This is an amazing passage of Scripture with a lot of things happening that we cannot explain. We don’t know what happened inside the tomb the morning, all we know is that Jesus was not there. It seems that the text is less concerned with those details and more concerned with what happens when Jesus meets people after the resurrection. Barbara Brown Taylor, who is a prominent preacher and professor, says it like this,

Those appearances cinch the resurrection for me, not what happened in the tomb. What happened in the tomb was entirely between Jesus and God. For the rest of us, Easter began the moment the gardener said, "Mary!" and she knew who he was. That is where the miracle happened and goes on happening -- not in the tomb but in the encounter with the living Lord.[iv]

This trend continues as we move through the gospel of John. He visits the disciples in a locked room. He comes back to see Thomas who misses the first appearance. He sees more of the disciples on the sea shore. In these encounters, those who witnessed Jesus believed and their lives were forever changed. Their songs had a different ending, like the Motley Crew song,
Without You

Without you in my lifeI'd slowly wilt and dieBut with you by my sideYou're the reason I'm aliveBut with you in my lifeYou're the reason I'm alive

The Song We Sing

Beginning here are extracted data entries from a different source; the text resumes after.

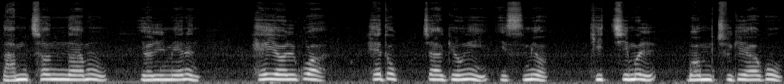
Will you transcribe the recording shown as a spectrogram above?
남천나무 열매는 해열과 해독작용이 있으며 기침을 멈추게 하고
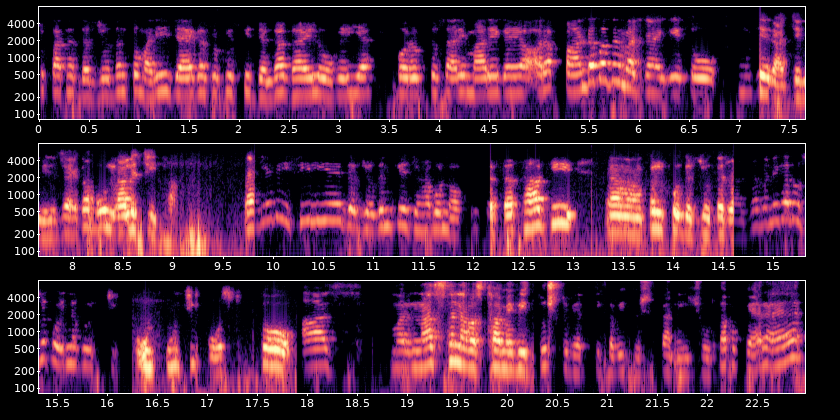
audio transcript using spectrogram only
चुका था, दर्जोधन तो मर ही जाएगा क्योंकि उसकी जंगा घायल हो गई है कौरव तो सारे मारे गए और अब पांडव अगर मर जाएँगे तो मुझे राज्य मिल जाएगा, वो लालची था। पहले भी इसीलिए दर्जोधन के जहाँ वो नौकरी करता था कि कल को दर्जोधन राजा बनेगा उसे कोई ना कोई ऊँची पोस्ट तो आज मरनास्थन अवस्था में भी दुष्ट व्यक्ति कभी दुष्टता नहीं छोड़ता। वो कह रहा है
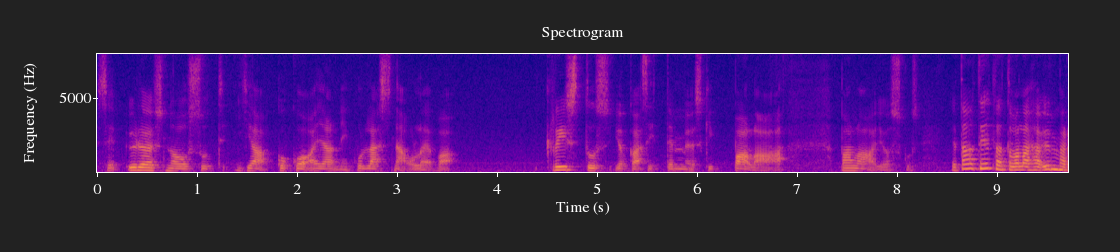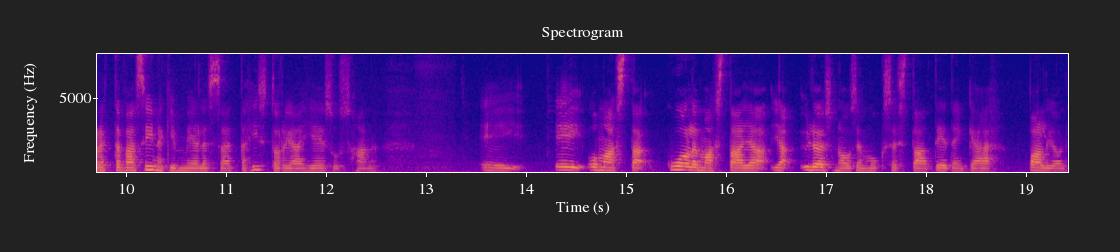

This brings us to the part where we sing with the music. Given that we are now in this new building today after the long journey of planning, voting, and construction, there is a great note that sounds through this text that asks for us to respond. If we compare what God did in the original creation story in Genesis 1 to what God has done in Jesus in the gospels, it helps us know how to respond today. In Genesis, after God had created the world, he rested on the seventh day. Jesus died on a Friday and was in the tomb on the Sabbath, the day of rest. The first day of the week, Jesus was resurrected; symbolizing new creation, but the week has just begun. God has acted on our behalf to bring new life, now we are to carry that work forward.

In the same way moving into this building on Easter is not showing that the work is over, but it has just begun. We are now in the business of bringing life to the lives of people who are stuck in darkness and despair. We are to bring hope to people who have had their dreams shattered. We are to bring comfort to those who have been afflicted. We are to bring freedom to those who are in physical and mental bondage. We are now to be the light of the world and to bring God’s transforming love experienced during the resurrection appearances to the world.

[i] The three years is based on Jesus going to Jerusalem three times. The synoptic gospels only have Jesus going there as an adult once. His ministry could have lasted a year or less.
[ii] N.T. Wright, Christians at the Cross (The Word Among Us Press: London, 2007) Chapter one, pgs. 5-10.
[iii] TNIV John 20:1-18.
[iii] Barbara Brown Taylor, Escape From the Tomb

No comments: